“Our local office in Conway has looked at all of the outstanding roadway cleaning requests in Horry County and has determined that S.C. 707 is the top priority,” George said in an email Tuesday. “They plan on starting work next week on S.C. 707, and the work should be completed in the next two or three weeks.”
The state has received 21 requests to clean various sections of roadway in Horry County since October 2013, and four of those requests are outstanding.
“The remaining requests will be prioritized along with other outstanding work,” George said of three projects at different sections of S.C. 544, and a section of U.S. 701 near Coastal Monument. “Some outstanding work such as pothole and sign repairs typically take precedence, but all of the requests will be completed in the future.”
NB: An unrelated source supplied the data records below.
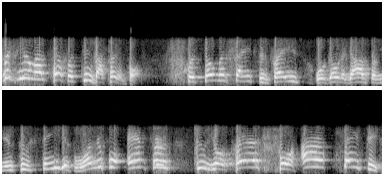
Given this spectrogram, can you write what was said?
But you must help us too by praying for us. For so much thanks and praise will go to God from you who see his wonderful answers to your prayers for our safety.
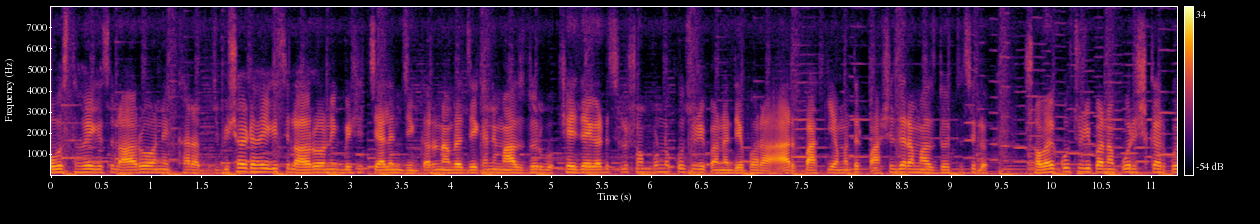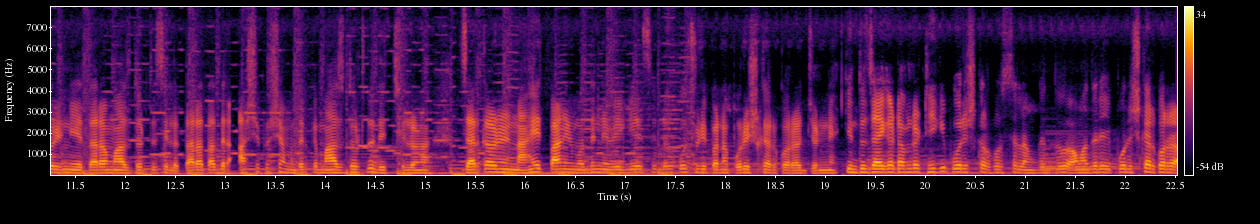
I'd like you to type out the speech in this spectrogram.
অবস্থা হয়ে গেছিল আরও অনেক খারাপ। বিষয়টা হয়ে গেছিল আরও অনেক বেশি চ্যালেঞ্জিং কারণ আমরা যেখানে মাছ ধরবো, সেই জায়গাটা ছিল সম্পূর্ণ কচুরি পানা দিয়ে ভরা। আর বাকি আমাদের পাশে যারা মাছ ধরতেছিল, সবাই কচুরি পানা পরিষ্কার করে নিয়ে তারা মাছ ধরতেছিল। তারা তাদের আশেপাশে আমাদেরকে মাছ ধরতে দিচ্ছিল না, যার কারণে নাহিদ পানির মধ্যে নেমে গিয়েছিল কচুরি পানা পরিষ্কার করার জন্য। কিন্তু জায়গাটা আমরা ঠিকই পরিষ্কার করছিলাম, কিন্তু আমাদের এই পরিষ্কার করার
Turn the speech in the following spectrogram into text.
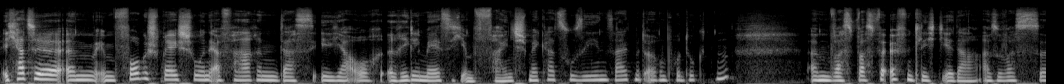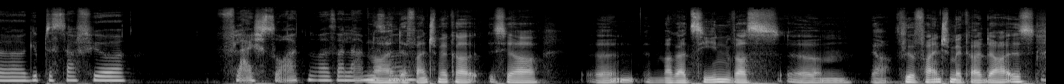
Ich hatte ähm, im Vorgespräch schon erfahren, dass ihr ja auch regelmäßig im Feinschmecker zu sehen seid mit euren Produkten. Ähm, was, was veröffentlicht ihr da? Also was äh, gibt es da für Fleischsorten oder Salami? Nein, der Feinschmecker ist ja äh, ein Magazin, was ähm, ja, für Feinschmecker da ist. Mhm.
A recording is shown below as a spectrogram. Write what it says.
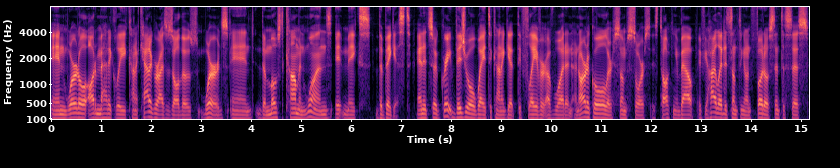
and Wordle automatically kind of categorizes all those words, and the most common ones it makes the biggest. And it's a great visual way to kind of get the flavor of what an, an article or some source is talking about. If you highlighted something on photosynthesis,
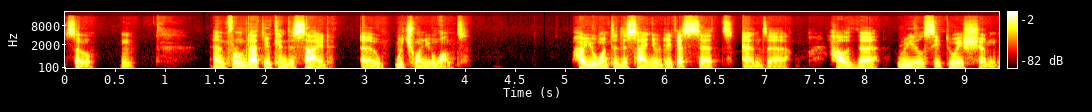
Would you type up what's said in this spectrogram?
So, mm. and from that you can decide uh, which one you want, how you want to design your data set, and uh, how the real situation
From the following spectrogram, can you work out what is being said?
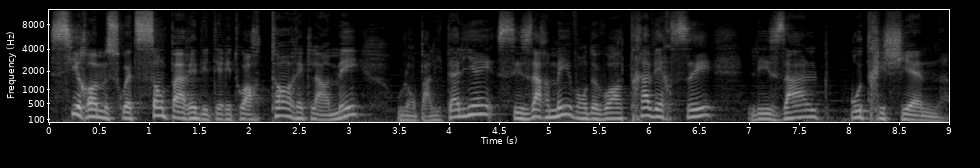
si Rome souhaite s'emparer des territoires tant réclamés, où l'on parle italien, ses armées vont devoir traverser les Alpes autrichiennes.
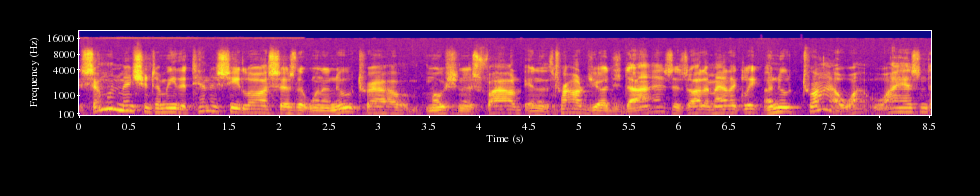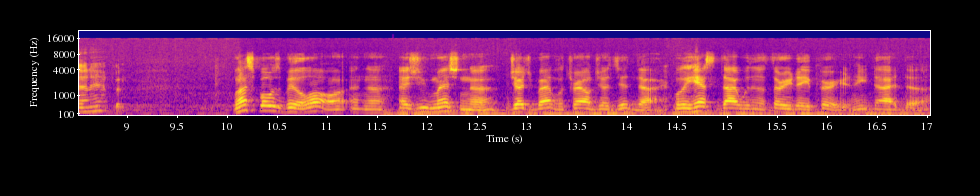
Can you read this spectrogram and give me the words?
Someone mentioned to me that Tennessee law says that when a new trial motion is filed and the trial judge dies, it's automatically a new trial. Why, why hasn't that happened? Well, that's supposed to be a law, and uh, as you mentioned, uh, Judge Battle, the trial judge, did die. Well, he has to die within a 30-day period, and he died uh,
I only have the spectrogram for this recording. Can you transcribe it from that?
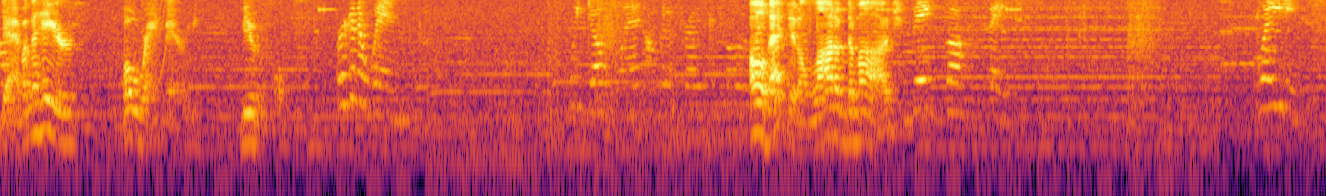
Dab on the haters. Oh, Rainberry. Beautiful. We're gonna win. If we don't win, I'm gonna throw his controller. Oh, that did a lot of damage. Big buff face. Ladies.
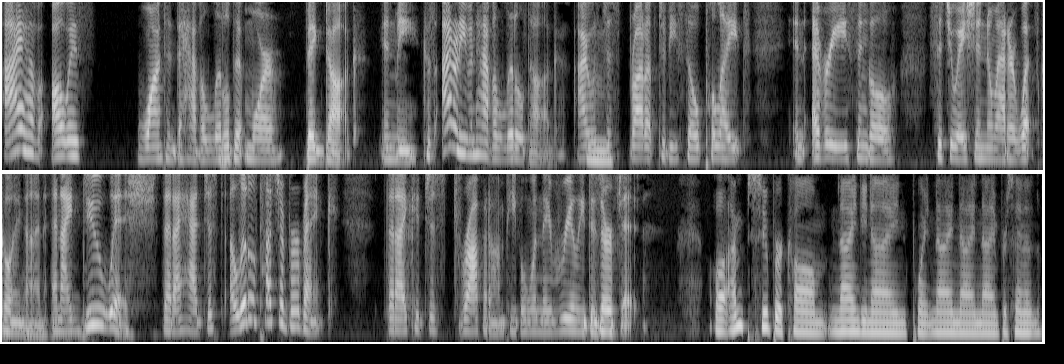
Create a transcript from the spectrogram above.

Though there is no specific budget for curb and gutter or barrier wall cleaning, each of the state’s county maintenance units have an operating budget to maintain state roads. Horry County’s maintenance operating budget has remained relatively flat over the past few years, while costs have increased, George has said. The maintenance operating budget in fiscal year 2010-11 was $2,819,450, and the operating budget for the current fiscal year is $2,818,495, according to George.